* Exercise aim *
Collect all lines containing the word "state" from the data.

* Input for this task *

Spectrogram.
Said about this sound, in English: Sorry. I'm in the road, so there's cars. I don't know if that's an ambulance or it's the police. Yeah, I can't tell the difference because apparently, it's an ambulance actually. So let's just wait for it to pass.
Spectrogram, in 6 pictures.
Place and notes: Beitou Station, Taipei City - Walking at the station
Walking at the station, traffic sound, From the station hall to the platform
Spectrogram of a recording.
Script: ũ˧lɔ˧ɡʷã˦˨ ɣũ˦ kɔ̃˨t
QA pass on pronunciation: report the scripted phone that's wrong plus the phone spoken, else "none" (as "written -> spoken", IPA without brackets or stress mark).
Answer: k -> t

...

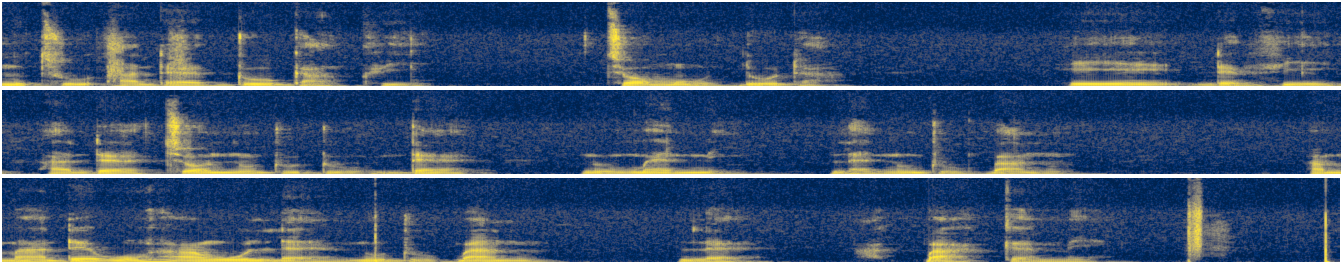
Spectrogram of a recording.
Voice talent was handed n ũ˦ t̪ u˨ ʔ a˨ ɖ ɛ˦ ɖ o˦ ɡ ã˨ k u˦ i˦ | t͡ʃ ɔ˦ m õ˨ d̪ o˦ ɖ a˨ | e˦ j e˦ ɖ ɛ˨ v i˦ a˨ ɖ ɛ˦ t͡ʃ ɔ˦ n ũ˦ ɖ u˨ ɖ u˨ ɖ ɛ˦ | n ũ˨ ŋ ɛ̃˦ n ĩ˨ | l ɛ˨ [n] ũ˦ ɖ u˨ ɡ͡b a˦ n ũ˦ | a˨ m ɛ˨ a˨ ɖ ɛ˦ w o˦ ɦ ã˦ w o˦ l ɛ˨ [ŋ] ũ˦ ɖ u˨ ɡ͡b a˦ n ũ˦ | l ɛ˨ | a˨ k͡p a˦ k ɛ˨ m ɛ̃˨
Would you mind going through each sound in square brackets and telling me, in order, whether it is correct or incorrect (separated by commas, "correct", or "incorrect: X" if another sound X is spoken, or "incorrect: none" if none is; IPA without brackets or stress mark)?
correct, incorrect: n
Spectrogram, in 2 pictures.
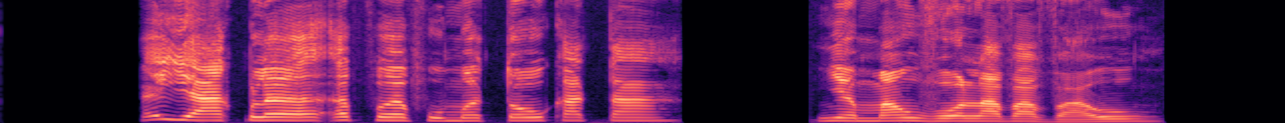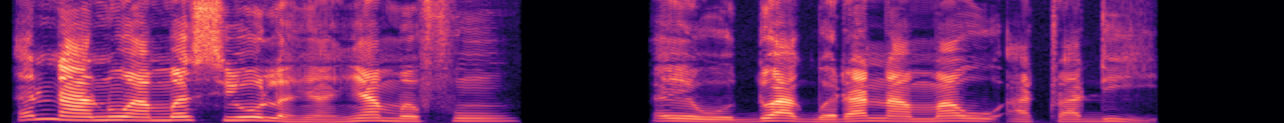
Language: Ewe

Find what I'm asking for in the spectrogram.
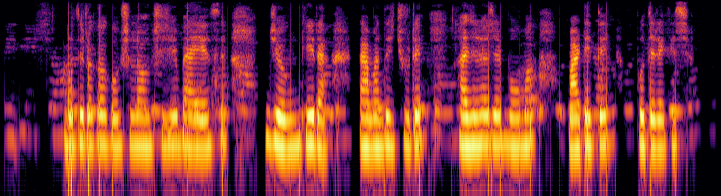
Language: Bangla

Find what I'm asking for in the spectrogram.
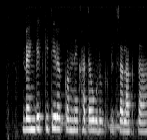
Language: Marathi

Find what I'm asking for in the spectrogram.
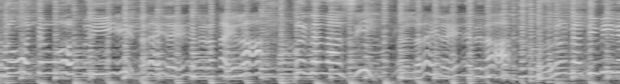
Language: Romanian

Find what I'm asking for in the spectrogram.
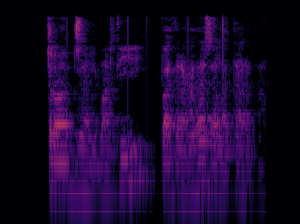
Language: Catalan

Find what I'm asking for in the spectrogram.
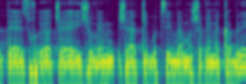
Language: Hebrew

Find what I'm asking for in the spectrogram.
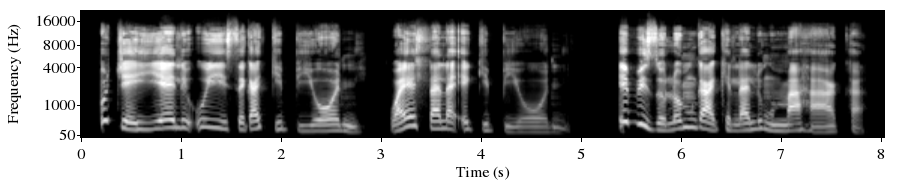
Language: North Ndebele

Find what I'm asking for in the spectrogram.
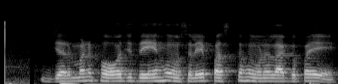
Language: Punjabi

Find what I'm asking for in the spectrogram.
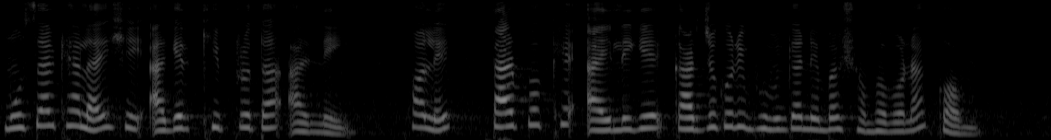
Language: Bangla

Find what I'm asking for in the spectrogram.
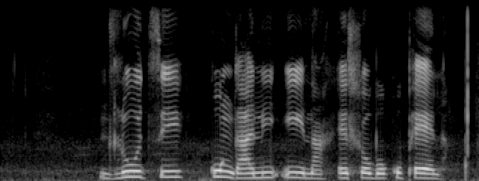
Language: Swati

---

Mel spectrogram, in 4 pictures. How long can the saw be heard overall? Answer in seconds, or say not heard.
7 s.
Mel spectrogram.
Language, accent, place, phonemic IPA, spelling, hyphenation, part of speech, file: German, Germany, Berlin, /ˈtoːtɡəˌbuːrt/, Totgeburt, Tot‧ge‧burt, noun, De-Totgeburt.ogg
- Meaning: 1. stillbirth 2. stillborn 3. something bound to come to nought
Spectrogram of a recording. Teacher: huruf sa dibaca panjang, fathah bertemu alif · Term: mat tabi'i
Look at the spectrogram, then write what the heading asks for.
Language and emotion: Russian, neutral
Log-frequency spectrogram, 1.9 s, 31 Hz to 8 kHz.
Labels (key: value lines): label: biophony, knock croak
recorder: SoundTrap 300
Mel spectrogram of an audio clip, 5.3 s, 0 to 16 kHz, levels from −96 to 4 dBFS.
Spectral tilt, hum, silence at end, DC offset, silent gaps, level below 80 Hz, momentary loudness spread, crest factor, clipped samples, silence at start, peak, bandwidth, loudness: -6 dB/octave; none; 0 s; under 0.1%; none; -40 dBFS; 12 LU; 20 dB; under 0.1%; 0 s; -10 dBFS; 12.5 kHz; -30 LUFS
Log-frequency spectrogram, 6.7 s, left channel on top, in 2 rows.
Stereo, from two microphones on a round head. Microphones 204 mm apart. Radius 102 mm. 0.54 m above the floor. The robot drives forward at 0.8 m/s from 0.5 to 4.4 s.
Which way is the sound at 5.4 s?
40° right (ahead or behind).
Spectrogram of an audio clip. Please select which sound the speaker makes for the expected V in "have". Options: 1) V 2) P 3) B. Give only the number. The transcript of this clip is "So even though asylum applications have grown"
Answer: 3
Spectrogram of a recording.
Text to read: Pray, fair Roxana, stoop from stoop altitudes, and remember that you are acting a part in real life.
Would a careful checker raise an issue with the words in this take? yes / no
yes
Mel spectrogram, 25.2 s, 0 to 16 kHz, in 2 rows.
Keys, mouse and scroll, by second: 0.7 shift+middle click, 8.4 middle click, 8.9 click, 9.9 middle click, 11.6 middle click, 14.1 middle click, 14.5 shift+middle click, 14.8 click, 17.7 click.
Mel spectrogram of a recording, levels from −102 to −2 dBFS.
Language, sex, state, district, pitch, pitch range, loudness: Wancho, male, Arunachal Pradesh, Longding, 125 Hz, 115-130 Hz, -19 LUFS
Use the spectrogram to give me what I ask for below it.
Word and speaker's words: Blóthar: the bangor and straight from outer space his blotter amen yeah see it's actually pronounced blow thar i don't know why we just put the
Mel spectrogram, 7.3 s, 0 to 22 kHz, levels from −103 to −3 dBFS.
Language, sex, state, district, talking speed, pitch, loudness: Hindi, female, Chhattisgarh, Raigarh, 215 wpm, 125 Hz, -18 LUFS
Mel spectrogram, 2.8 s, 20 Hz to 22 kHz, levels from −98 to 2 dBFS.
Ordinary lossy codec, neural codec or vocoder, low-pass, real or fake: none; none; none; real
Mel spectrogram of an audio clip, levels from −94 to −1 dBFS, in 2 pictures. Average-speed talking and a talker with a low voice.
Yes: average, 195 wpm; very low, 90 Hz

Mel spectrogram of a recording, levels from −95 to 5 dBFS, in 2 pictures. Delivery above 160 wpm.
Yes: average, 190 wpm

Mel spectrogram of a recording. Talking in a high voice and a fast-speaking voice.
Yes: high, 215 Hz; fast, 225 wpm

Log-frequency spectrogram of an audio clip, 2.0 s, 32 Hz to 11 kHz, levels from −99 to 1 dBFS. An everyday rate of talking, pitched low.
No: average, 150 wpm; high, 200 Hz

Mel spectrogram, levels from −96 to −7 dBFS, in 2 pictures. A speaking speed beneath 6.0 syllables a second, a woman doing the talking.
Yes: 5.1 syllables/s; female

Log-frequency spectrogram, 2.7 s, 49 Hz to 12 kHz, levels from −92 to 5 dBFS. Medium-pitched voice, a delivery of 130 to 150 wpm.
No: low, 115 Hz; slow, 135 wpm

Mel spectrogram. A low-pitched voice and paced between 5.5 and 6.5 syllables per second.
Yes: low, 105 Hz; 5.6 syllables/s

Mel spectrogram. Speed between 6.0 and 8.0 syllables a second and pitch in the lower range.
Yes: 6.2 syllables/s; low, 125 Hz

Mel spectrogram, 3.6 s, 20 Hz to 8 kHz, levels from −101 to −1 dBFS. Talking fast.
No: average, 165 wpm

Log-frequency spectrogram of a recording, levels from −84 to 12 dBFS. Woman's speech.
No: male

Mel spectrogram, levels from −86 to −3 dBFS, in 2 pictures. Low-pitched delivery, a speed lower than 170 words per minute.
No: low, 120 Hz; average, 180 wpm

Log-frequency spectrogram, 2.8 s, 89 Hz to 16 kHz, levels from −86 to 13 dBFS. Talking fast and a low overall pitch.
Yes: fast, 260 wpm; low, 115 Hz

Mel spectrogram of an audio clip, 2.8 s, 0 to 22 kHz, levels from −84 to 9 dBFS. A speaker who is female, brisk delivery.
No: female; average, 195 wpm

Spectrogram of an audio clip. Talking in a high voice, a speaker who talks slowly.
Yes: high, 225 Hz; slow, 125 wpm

* Expected answer *
Language, sex, state, district, pitch, pitch range, loudness: Wancho, male, Arunachal Pradesh, Longding, 125 Hz, 115-130 Hz, -19 LUFS
Language, sex, state, district, talking speed, pitch, loudness: Hindi, female, Chhattisgarh, Raigarh, 215 wpm, 125 Hz, -18 LUFS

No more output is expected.